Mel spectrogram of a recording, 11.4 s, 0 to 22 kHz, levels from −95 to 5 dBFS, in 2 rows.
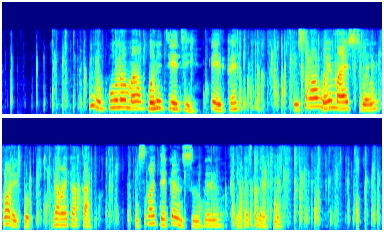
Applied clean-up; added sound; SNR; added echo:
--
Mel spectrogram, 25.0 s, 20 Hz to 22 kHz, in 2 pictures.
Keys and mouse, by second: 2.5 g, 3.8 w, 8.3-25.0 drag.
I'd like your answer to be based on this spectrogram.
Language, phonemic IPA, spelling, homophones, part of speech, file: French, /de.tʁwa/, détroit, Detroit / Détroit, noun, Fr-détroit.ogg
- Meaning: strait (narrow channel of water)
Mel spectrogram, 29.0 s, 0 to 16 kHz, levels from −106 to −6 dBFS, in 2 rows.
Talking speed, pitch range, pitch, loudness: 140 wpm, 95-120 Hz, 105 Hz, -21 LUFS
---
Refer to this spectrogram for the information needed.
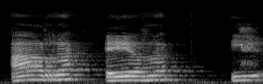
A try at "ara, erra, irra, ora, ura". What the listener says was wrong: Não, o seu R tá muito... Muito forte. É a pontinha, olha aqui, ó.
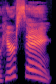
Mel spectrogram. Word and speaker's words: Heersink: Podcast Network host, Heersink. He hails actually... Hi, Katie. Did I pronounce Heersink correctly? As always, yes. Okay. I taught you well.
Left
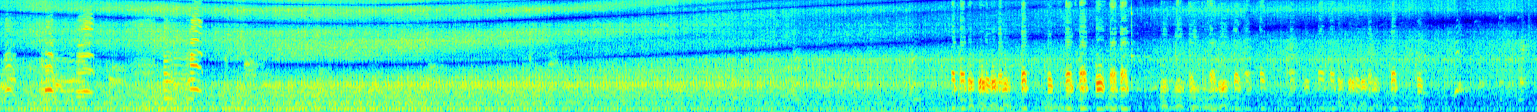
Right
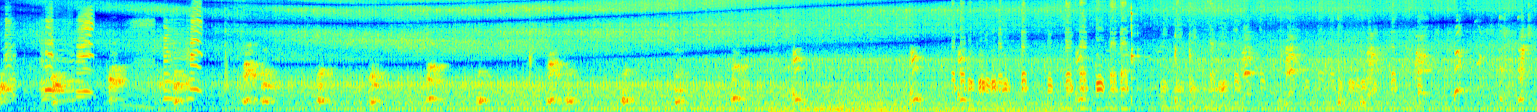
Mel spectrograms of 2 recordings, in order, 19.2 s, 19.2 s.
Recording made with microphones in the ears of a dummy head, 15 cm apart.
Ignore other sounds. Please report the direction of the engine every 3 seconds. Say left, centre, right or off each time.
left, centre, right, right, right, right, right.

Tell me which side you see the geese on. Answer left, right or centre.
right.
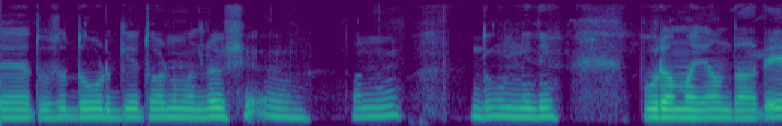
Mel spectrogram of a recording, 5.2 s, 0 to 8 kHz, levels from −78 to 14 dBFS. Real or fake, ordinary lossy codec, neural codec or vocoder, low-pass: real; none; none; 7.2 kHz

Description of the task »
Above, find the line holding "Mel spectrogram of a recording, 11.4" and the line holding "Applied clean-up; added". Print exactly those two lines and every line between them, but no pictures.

Exercise response »
Mel spectrogram of a recording, 11.4 s, 0 to 22 kHz, levels from −95 to 5 dBFS, in 2 rows.
Applied clean-up; added sound; SNR; added echo:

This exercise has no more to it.